Next I put a layer of horse hair on top of the burlap and inside of the edge roll. I’ve read that using horse hair in upholstery is a lost art, and I hate “lost arts” so I re-used the horse hair from the original upholstery.
When I disassembled the chair, there were large stitched tacks holding the horse hair to the burlap beneath it. I’m assuming this is to keep the horse hair from shifting when sat on. I decided against using regular thread as I thought it wouldn’t be strong enough, and instead, I used wax thread (used for upholstery buttons). It is very thick and strong. The wax helps give the thread extra hold.
Using an extra long upholstery needle, sew large stitches through the horse hair and into the burlap layer underneath. Sew one or two large stitches then tie the string in a not on the top side of the horse hair.
The tacks are not as evenly spaced as intended, but I had to lift up the horse hair to thread the needle through the burlap the back up through horse hair. This lifting and threading made for very uneven stitches. A curved upholstery needle would have been the right tool to use, but I chose to make do with what I had on hand.
Pad with Cotton and Dacron
With the horse hair secured, put on a layer of cotton and a layer of Dacron. (I don’t have pictures of the cotton.) Cut the Dacron roughly the size of the chair seat plus a few inches on all sides then lay it on the chair.
In order for the Dacron to lay smoothly around the legs and arms of the chair, you need to make some relief cuts.
Make relief cuts for each arm and the back legs of the chair then tuck the Dacron around the horse hair.
If I was doing this over again, I would secure the Dacron with staples instead of tucking it, like in this tutorial. The next step, securing the top layer of muslin, was a little difficult since I didn’t staple down the Dacron. The Dacron kept popping out when I pulled the muslin taut.
Layer of Muslin
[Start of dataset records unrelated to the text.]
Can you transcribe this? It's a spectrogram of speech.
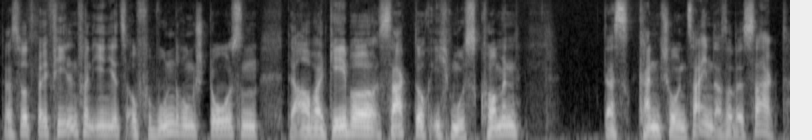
Das wird bei vielen von Ihnen jetzt auf Verwunderung stoßen. Der Arbeitgeber sagt doch, ich muss kommen. Das kann schon sein, dass er das sagt,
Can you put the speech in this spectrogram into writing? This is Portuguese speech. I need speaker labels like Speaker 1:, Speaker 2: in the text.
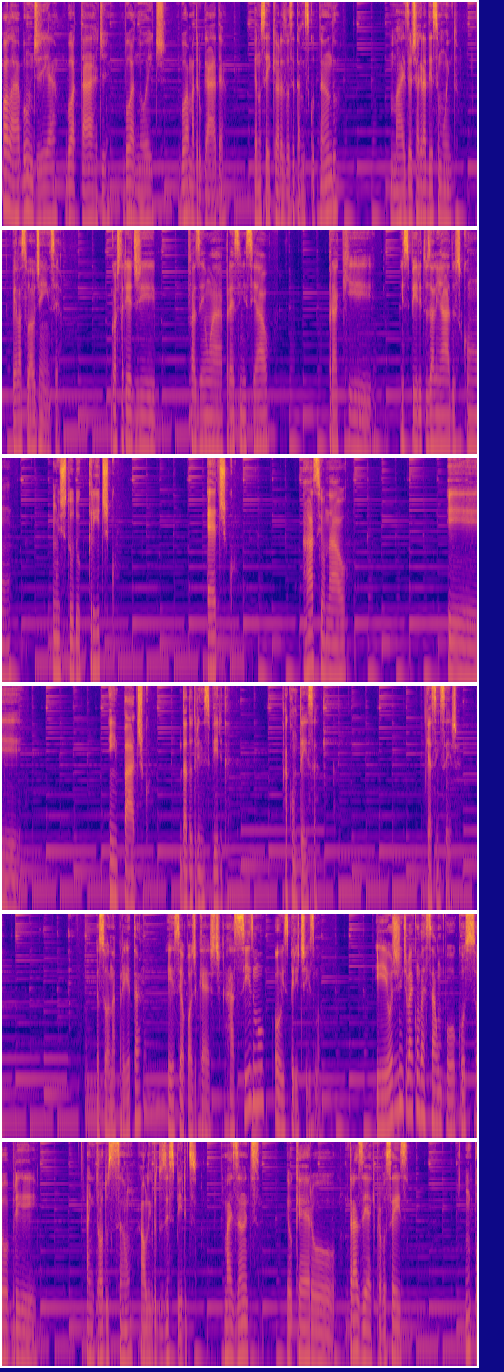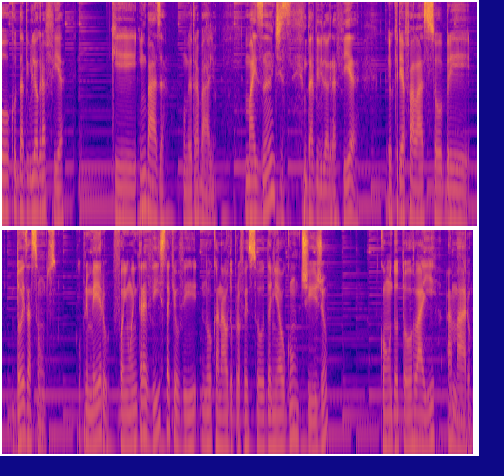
Speaker 1: Olá, bom dia, boa tarde, boa noite, boa madrugada. Eu não sei que horas você está me escutando, mas eu te agradeço muito pela sua audiência. Gostaria de fazer uma prece inicial para que espíritos alinhados com um estudo crítico, ético, racional e empático da doutrina espírita aconteça. Que assim seja. Eu sou Ana Preta, esse é o podcast Racismo ou Espiritismo. E hoje a gente vai conversar um pouco sobre a introdução ao Livro dos Espíritos. Mas antes, eu quero trazer aqui para vocês um pouco da bibliografia que embasa o meu trabalho. Mas antes da bibliografia, eu queria falar sobre dois assuntos. O primeiro foi uma entrevista que eu vi no canal do professor Daniel Gontijo com o Dr. Lair Amaro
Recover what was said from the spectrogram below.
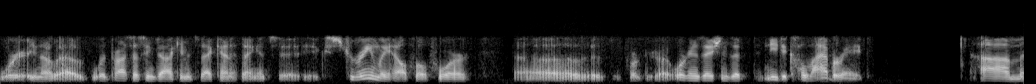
word, you know, uh, word processing documents, that kind of thing. It's uh, extremely helpful for uh, for organizations that need to collaborate. Um,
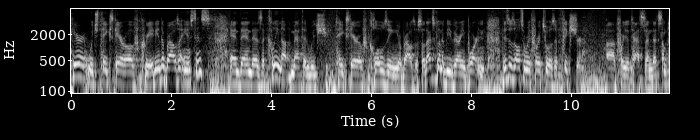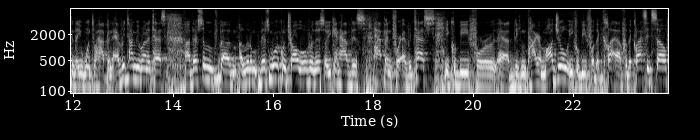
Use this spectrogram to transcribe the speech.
here, which takes care of creating the browser instance. And then there's a cleanup method, which takes care of closing your browser. So that's going to be very important. This is also referred to as a fixture uh, for your tests, and that's something that you want to happen every time you run a test. Uh, there's some um, a little there's more control over this, so you can have this happen for every test. It could be for uh, the entire module. It could be for the uh, for the class itself.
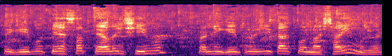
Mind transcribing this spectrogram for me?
peguei e botei essa tela em cima para ninguém prejudicar quando nós saímos. Né?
The last step to build the cushion of the chair is to staple down a layer of muslin over the entire seat. Cut the muslin to roughly the size of the chair seat plus several inches on either side.
I barely bought enough muslin, so the depth of the seat barely had any extra. I didn’t have to go out to buy another cut though. That’s a win!
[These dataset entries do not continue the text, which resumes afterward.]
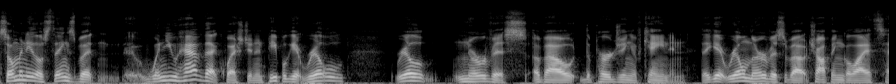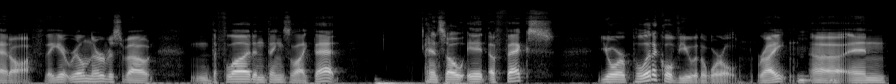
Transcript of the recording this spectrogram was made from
So many of those things. But when you have that question and people get real real nervous about the purging of Canaan. They get real nervous about chopping Goliath's head off. They get real nervous about the flood and things like that and so it affects your political view of the world, right? Mm-hmm. Uh, and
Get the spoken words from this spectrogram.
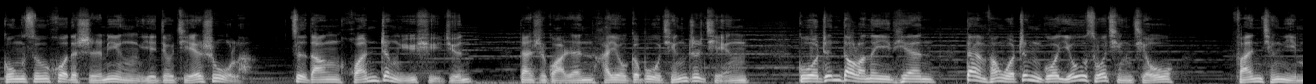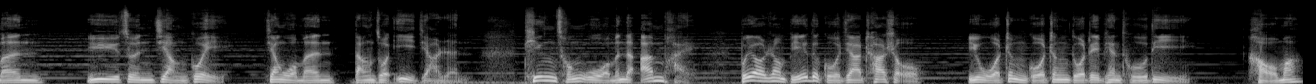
公孙获的使命也就结束了，自当还政于许君。但是寡人还有个不情之请，果真到了那一天。但凡我郑国有所请求，烦请你们纡尊降贵，将我们当做一家人，听从我们的安排，不要让别的国家插手，与我郑国争夺这片土地，好吗？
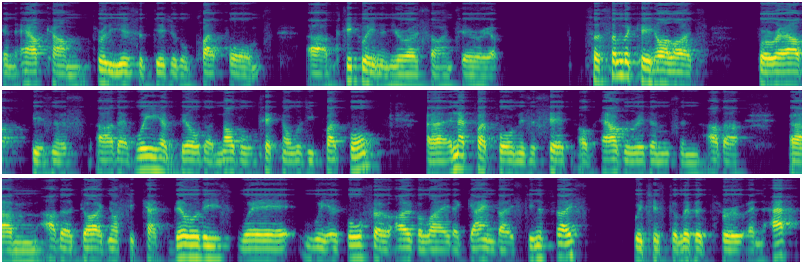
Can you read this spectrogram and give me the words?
and outcome through the use of digital platforms, uh, particularly in the neuroscience area. So some of the key highlights for our business are that we have built a novel technology platform, uh, and that platform is a set of algorithms and other um, other diagnostic capabilities where we have also overlaid a game-based interface which is delivered through an app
Pull taut and staple the muslin in the same North/South/West/East pattern as the burlap layers.
Continue working around the chair until the muslin is smooth and taut.
Trim the muslin very close to the staples, all the way around the chair. When finished, this chair will have the wood frame on the sides, front, and back exposed. I was careful to not staple the muslin too close to the decorative edging. The top layer of upholstery will need to be secured right up against that trim, so I needed to leave room for those staples.
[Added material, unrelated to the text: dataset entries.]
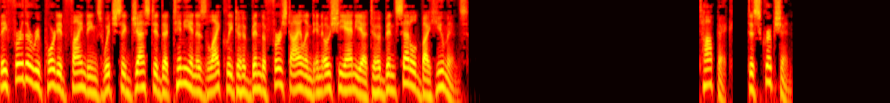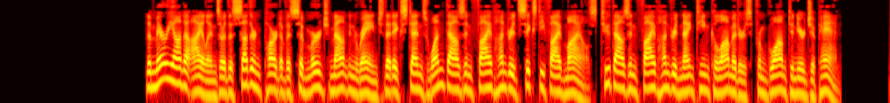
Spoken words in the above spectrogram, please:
They further reported findings which suggested that Tinian is likely to have been the first island in Oceania to have been settled by humans. Description The Mariana Islands are the southern part of a submerged mountain range that extends 1,565 miles 2,519 kilometers from Guam to near Japan.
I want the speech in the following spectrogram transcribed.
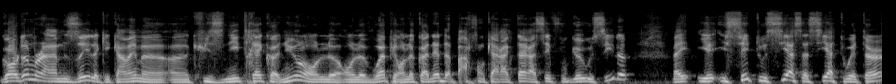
Gordon Ramsay, là, qui est quand même un, un cuisinier très connu, on le, on le voit, puis on le connaît de par son caractère assez fougueux aussi. Là. Ben, il, il s'est aussi associé à Twitter.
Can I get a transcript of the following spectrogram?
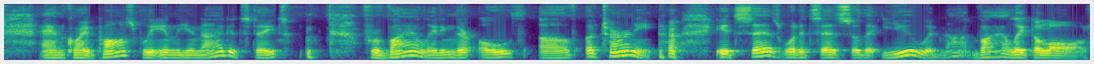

To build the cushion of this wood framed side chair, I started with a firm, taut layer of burlap covering the jute webbing. An edge roll was secured all the way around the outer edge of the wood frame to improve comfort and aesthetics. On top of the burlap came a 3 inch thick layer of horse hair. It was secured with large tacks into the burlap layer. Next came a layer of plush cotton (not pictured), and finally, a layer of springy Dacron to finished off the cushion. Holding all the layers together is a layer of muslin, stapled securely into the sides of the frame, covering all the padding, edge roll, and burlap.
These steps to build the cushion came together surprisingly quick. Once again, I’m kicking myself for delaying this project so long! Up next is the final layer of upholstery and a row of nail head trim. I have a feeling I have my work cut out for me in this step!
Thoughts on putting this cushion together? Should there have been a layer of foam on top of the jute webbing? Did the horse hair replace the need for that? At the end of the day, the chair will be functional and comfortable, so I’m not overly worried. I do like to know the proper way to do things though. Do share if you know!